DESCRIPTION OF THE TASK
Output only the lines below from the one holding "Pitch, talking speed, loudness, syllable" down to the one holding "Spectrogram, in 5 pictures.", both end lines included and every picture dropped.

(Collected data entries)
-------------------------
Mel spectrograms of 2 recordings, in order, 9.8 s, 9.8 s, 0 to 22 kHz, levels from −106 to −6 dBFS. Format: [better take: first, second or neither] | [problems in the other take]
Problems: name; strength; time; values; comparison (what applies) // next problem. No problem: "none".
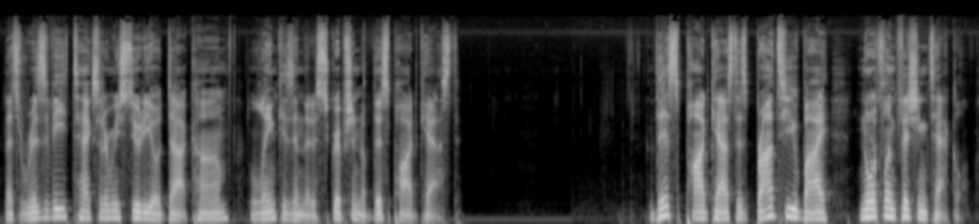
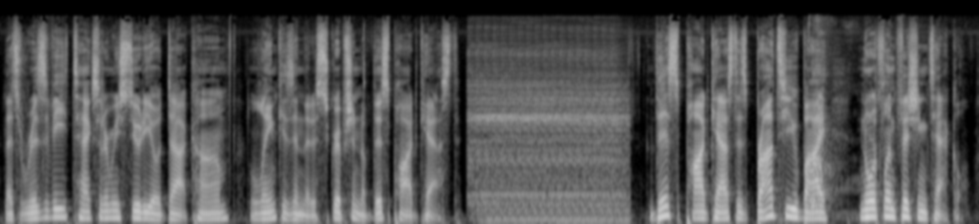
first | keyboard typing; faint; from 4.5 to 6.5 s; peak 10 dB below the speech // dog barking; noticeable; at 8 s; peak 9 dB below the speech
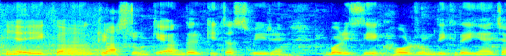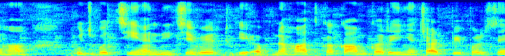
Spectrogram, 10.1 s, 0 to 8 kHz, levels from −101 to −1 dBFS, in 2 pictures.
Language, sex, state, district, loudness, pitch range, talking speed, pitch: Hindi, female, Uttar Pradesh, Jalaun, -28 LUFS, 180-190 Hz, 205 wpm, 185 Hz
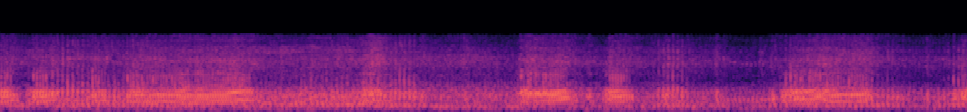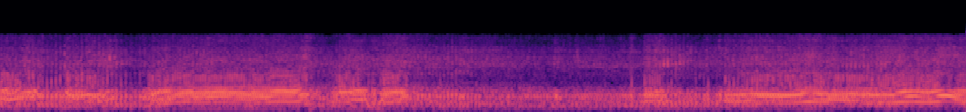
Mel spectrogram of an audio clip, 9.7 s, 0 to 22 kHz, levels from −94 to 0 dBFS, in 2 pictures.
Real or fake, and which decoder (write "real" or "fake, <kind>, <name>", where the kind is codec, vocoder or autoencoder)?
real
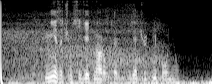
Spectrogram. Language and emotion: Russian, neutral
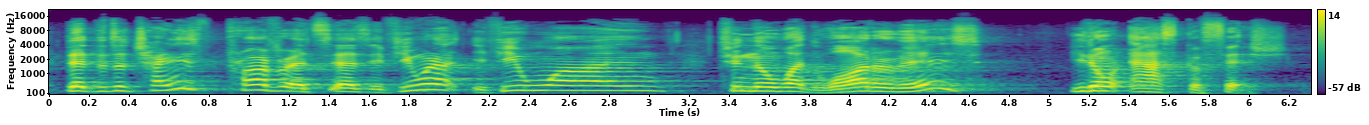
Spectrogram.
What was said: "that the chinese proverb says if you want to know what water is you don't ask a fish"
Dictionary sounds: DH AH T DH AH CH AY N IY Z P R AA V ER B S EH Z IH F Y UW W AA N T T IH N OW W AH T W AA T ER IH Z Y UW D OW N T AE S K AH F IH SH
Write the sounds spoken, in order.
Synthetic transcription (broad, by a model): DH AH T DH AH CH AY N IY Z P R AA V ER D S EH Z IH F Y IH W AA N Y T IH N OW W AH T W AA T ER IH Z Y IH D OW N T AE S K AH F IH SH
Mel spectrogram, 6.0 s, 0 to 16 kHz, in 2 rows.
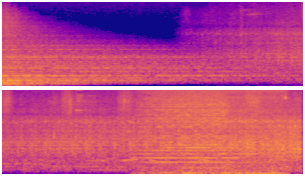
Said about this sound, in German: Herbst 2019 in Kellinghusen in Schleswig-Holstein. Das Tönnies-Werk steht still. Hupende Schweinetransporter stauen sich vor der Einfahrt.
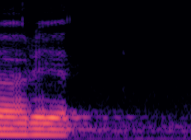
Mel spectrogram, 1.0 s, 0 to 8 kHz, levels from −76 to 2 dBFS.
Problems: none marked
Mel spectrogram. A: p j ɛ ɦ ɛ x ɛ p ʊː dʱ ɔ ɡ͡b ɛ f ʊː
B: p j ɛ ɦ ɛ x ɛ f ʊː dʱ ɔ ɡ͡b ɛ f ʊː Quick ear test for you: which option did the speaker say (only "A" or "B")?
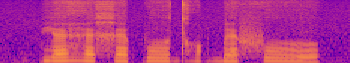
A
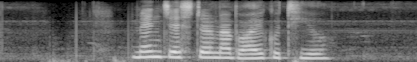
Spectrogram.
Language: Nepali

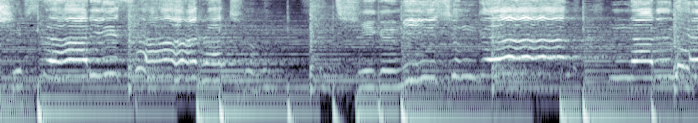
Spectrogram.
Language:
Korean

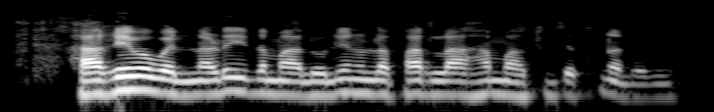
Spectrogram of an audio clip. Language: Pashto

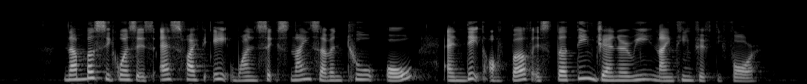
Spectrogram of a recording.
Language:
English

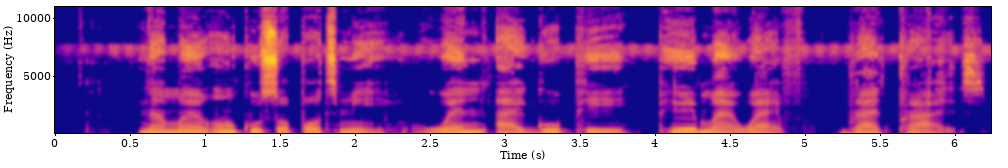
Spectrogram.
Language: Nigerian Pidgin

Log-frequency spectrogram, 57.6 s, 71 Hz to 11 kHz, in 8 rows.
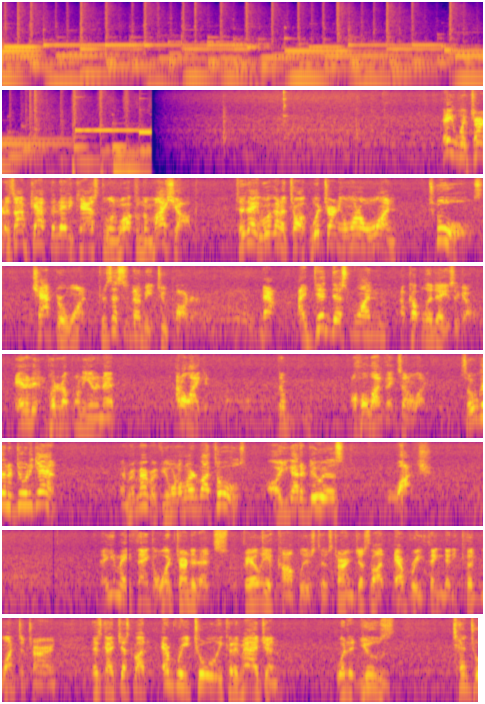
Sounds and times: Speech: 0:13.8 - 0:24.6, 0:25.5 - 0:30.6, 0:31.4 - 0:32.0, 0:33.0 - 0:36.9, 0:37.8 - 0:41.2, 0:41.9 - 0:42.6, 0:44.8 - 0:54.7, 0:55.5 - 0:56.4, 0:57.2 - 0:57.6.

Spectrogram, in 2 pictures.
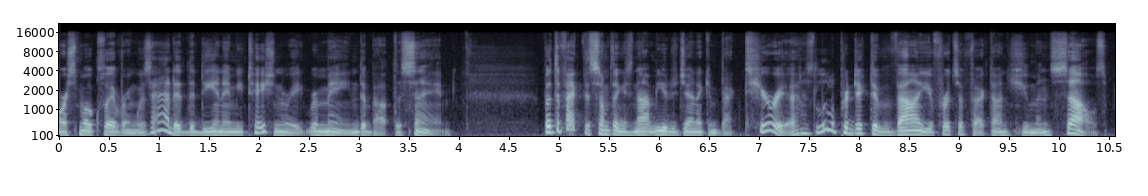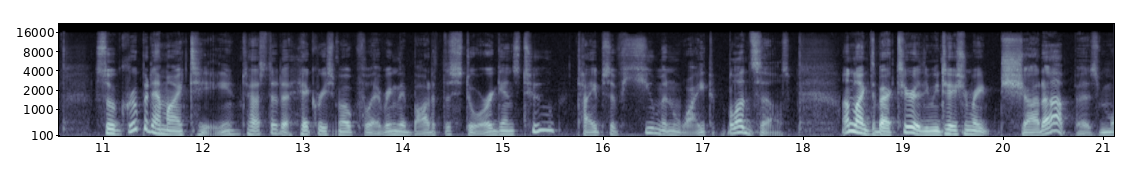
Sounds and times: Speech: 0:00.0 - 0:04.0, 0:04.8 - 0:21.1.

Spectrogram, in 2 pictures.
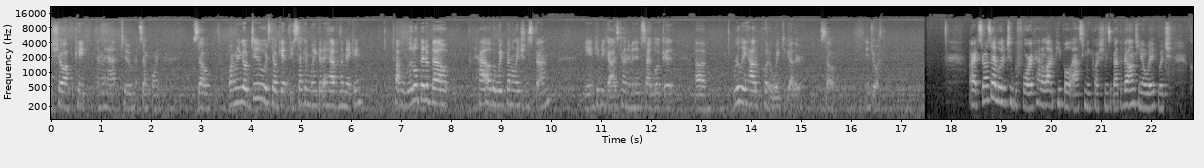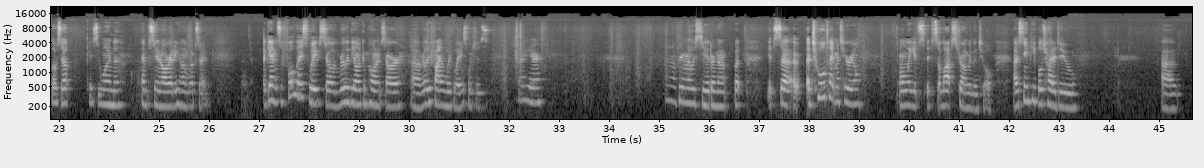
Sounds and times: Speech: 0:00.0 - 0:02.2, 0:02.8 - 0:10.0, 0:10.7 - 0:16.7, 0:18.4 - 0:26.0, 0:27.1 - 0:32.7, 0:35.1 - 0:39.1, 0:39.8 - 0:43.4, 0:45.0 - 0:45.5.

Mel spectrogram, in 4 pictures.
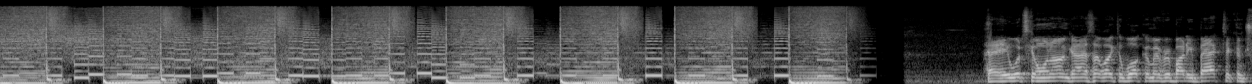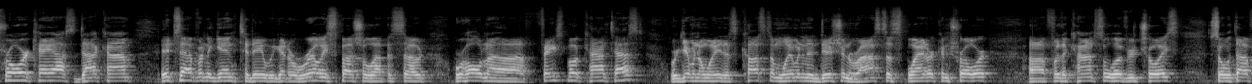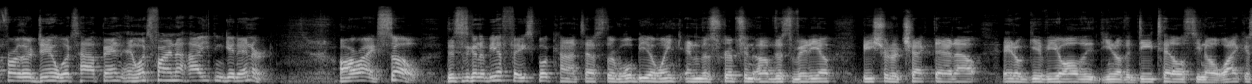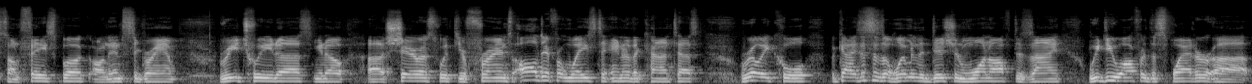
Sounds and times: Speech: 0:09.8 - 0:27.8, 0:28.4 - 0:50.0.

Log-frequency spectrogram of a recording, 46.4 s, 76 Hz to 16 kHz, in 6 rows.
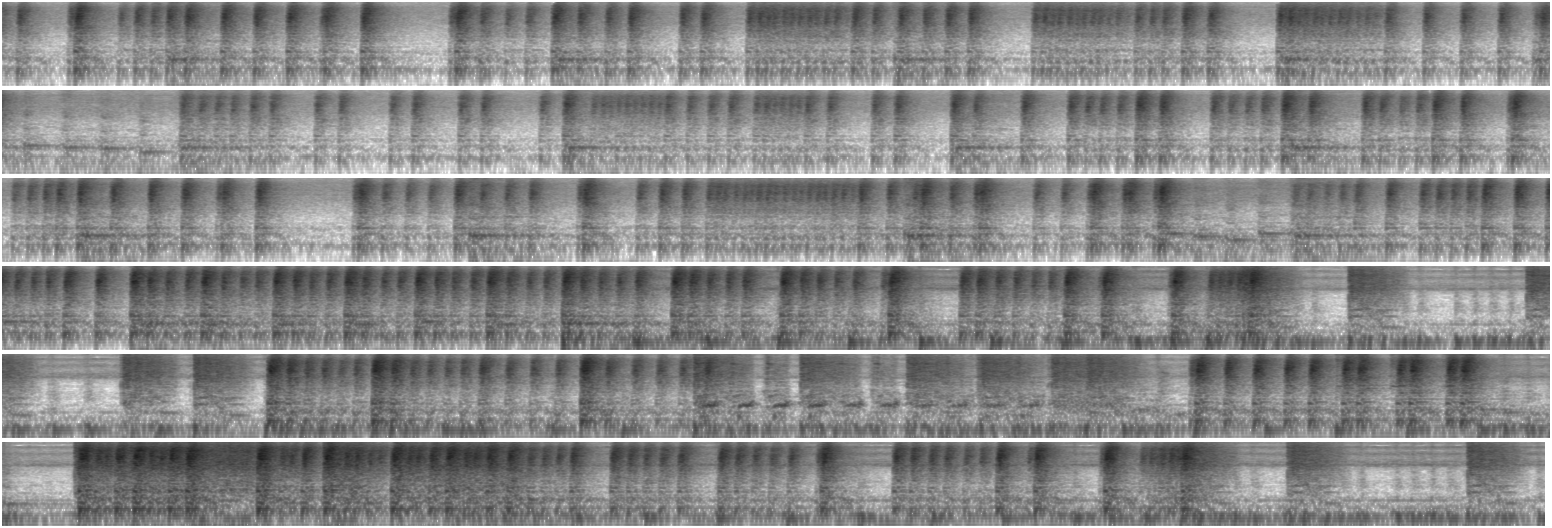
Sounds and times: Drum roll: 0:00.0 - 0:46.4.

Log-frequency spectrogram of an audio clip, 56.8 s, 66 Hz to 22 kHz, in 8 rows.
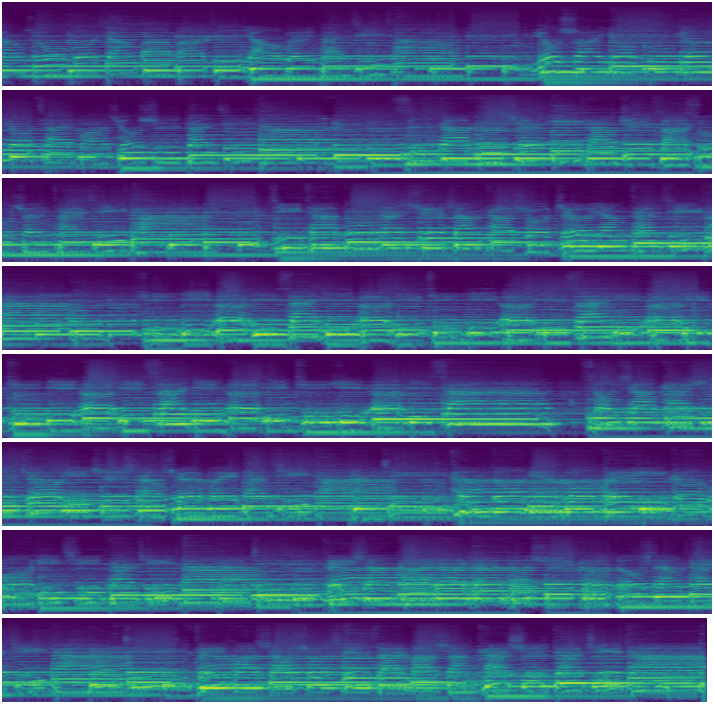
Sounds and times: Strum: 0:00.0 - 0:56.7.

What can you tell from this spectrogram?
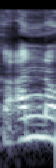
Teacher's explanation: نون مشدد ہے تو غنہ ہوگا، ہاں میں الٹا پیش ہے جو واو مدہ کی طرح ہوتا ہے تو اسے ایک الف کے برابر کھینچیں گے۔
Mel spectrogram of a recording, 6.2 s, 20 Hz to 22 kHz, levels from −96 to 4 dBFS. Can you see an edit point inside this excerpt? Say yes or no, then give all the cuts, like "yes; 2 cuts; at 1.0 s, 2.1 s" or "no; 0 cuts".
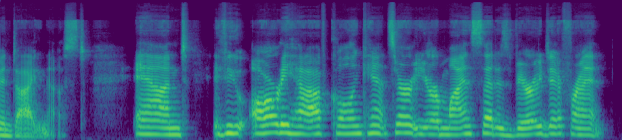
no; 0 cuts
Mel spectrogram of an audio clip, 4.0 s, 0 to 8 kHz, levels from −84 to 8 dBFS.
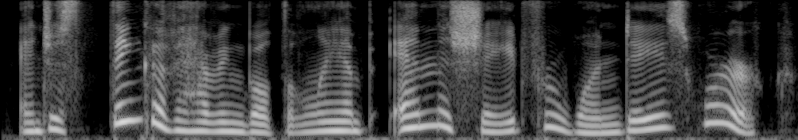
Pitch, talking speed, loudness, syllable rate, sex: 230 Hz, 225 wpm, -18 LUFS, 5.0 syllables/s, female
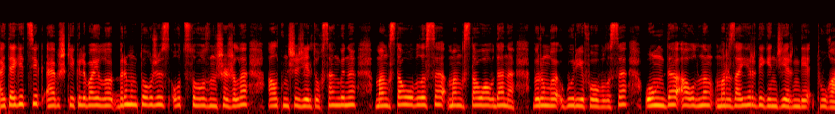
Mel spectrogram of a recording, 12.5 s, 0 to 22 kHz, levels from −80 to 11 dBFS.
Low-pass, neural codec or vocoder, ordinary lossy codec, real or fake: none; none; none; real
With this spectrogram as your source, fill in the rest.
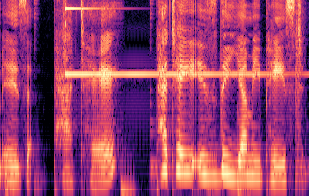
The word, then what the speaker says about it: Pate: still a cute name they've taken away the circumflex from the a and the um accent egu from the e which doesn't give us any context about how we're supposed to say the name but i do believe it's pate because she's duck and duck liver pate which is delicious but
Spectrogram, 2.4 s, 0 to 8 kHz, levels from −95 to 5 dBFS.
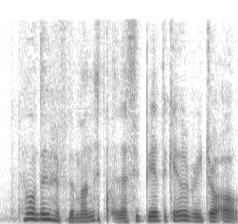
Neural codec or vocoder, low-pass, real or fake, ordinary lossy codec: codec, 16 kHz, 1.1 kbps, Voila-Tokenizer; none; fake; none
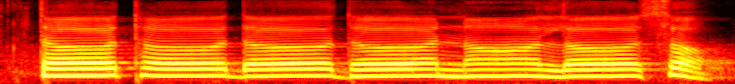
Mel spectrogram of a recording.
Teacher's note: आप ये सभी व्यंजनों का प्रोनाउंसिएशन करते हैं तो आपकी जीभ दांत को टच करती है, इसीलिए उसको दंत्य व्यंजन भी कहा जाता है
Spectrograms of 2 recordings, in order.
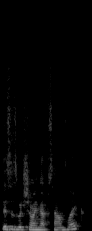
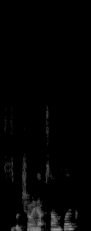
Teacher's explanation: in the phrase, this is what showing up sounds like, I emphasize the word up.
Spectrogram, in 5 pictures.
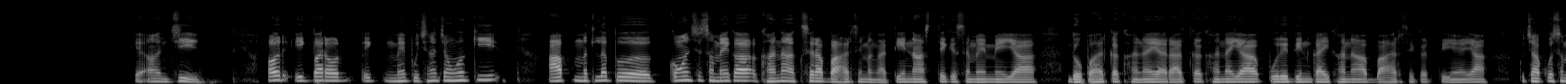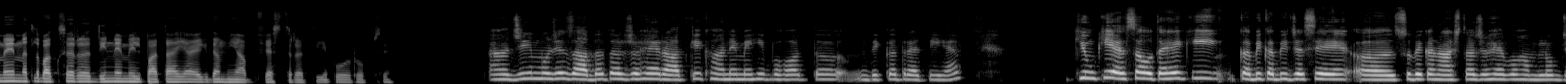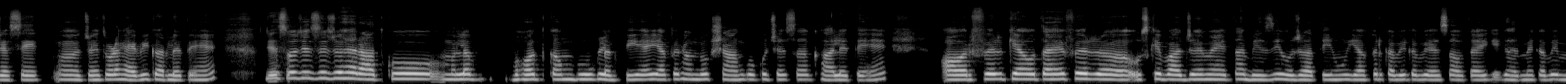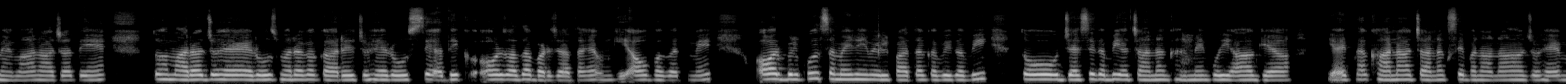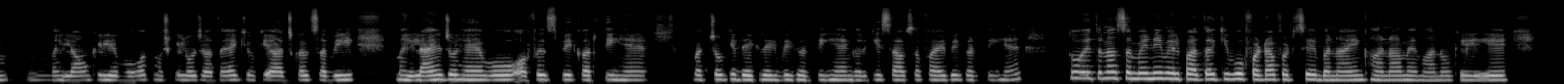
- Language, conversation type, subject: Hindi, advice, काम की व्यस्तता के कारण आप अस्वस्थ भोजन क्यों कर लेते हैं?
- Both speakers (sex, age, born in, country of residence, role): female, 30-34, India, India, user; male, 18-19, India, India, advisor
- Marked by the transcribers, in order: in English: "हैवी"; in English: "बिज़ी"; in English: "ऑफिस"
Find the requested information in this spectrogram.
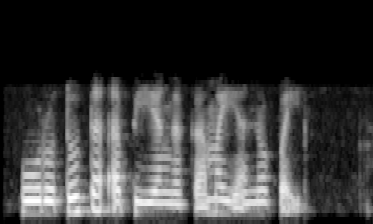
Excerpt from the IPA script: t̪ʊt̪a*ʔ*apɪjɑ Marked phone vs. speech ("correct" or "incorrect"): correct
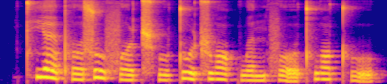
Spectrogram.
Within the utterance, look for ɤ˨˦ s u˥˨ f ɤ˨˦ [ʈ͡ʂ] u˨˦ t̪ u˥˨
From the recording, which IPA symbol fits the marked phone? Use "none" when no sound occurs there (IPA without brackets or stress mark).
ʈ͡ʂʰ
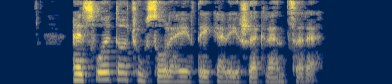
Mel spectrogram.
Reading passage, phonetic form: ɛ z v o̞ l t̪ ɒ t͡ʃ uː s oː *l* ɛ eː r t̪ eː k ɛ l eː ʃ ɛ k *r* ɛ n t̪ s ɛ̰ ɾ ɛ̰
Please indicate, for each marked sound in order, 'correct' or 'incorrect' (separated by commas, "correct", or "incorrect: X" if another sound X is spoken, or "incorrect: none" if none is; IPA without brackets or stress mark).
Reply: correct, correct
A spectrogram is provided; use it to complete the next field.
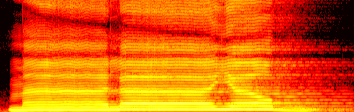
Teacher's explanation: Ma la mad tabi'i zahiri karena ada alif yang didahului baris fathah, maka huruf lam panjang 2 harokat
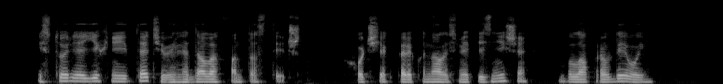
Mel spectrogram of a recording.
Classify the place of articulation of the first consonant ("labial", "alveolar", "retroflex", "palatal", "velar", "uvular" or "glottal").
alveolar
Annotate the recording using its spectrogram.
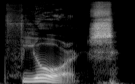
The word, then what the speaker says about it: fjords: It's pronounced fjords, Grandpa corrected.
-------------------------
SOLUTION TO THIS TASK
Pitch, talking speed, loudness, syllable rate, sex: 230 Hz, 225 wpm, -18 LUFS, 5.0 syllables/s, female
Mel spectrogram of a recording, 12.5 s, 0 to 22 kHz, levels from −80 to 11 dBFS.
Low-pass, neural codec or vocoder, ordinary lossy codec, real or fake: none; none; none; real
With this spectrogram as your source, fill in the rest.
The word, then what the speaker says about it: Pate: still a cute name they've taken away the circumflex from the a and the um accent egu from the e which doesn't give us any context about how we're supposed to say the name but i do believe it's pate because she's duck and duck liver pate which is delicious but
Spectrogram, 2.4 s, 0 to 8 kHz, levels from −95 to 5 dBFS.
Neural codec or vocoder, low-pass, real or fake, ordinary lossy codec: codec, 16 kHz, 1.1 kbps, Voila-Tokenizer; none; fake; none
Mel spectrogram of a recording.
Teacher's note: आप ये सभी व्यंजनों का प्रोनाउंसिएशन करते हैं तो आपकी जीभ दांत को टच करती है, इसीलिए उसको दंत्य व्यंजन भी कहा जाता है
Spectrograms of 2 recordings, in order.
Teacher's explanation: in the phrase, this is what showing up sounds like, I emphasize the word up.
Spectrogram, in 5 pictures.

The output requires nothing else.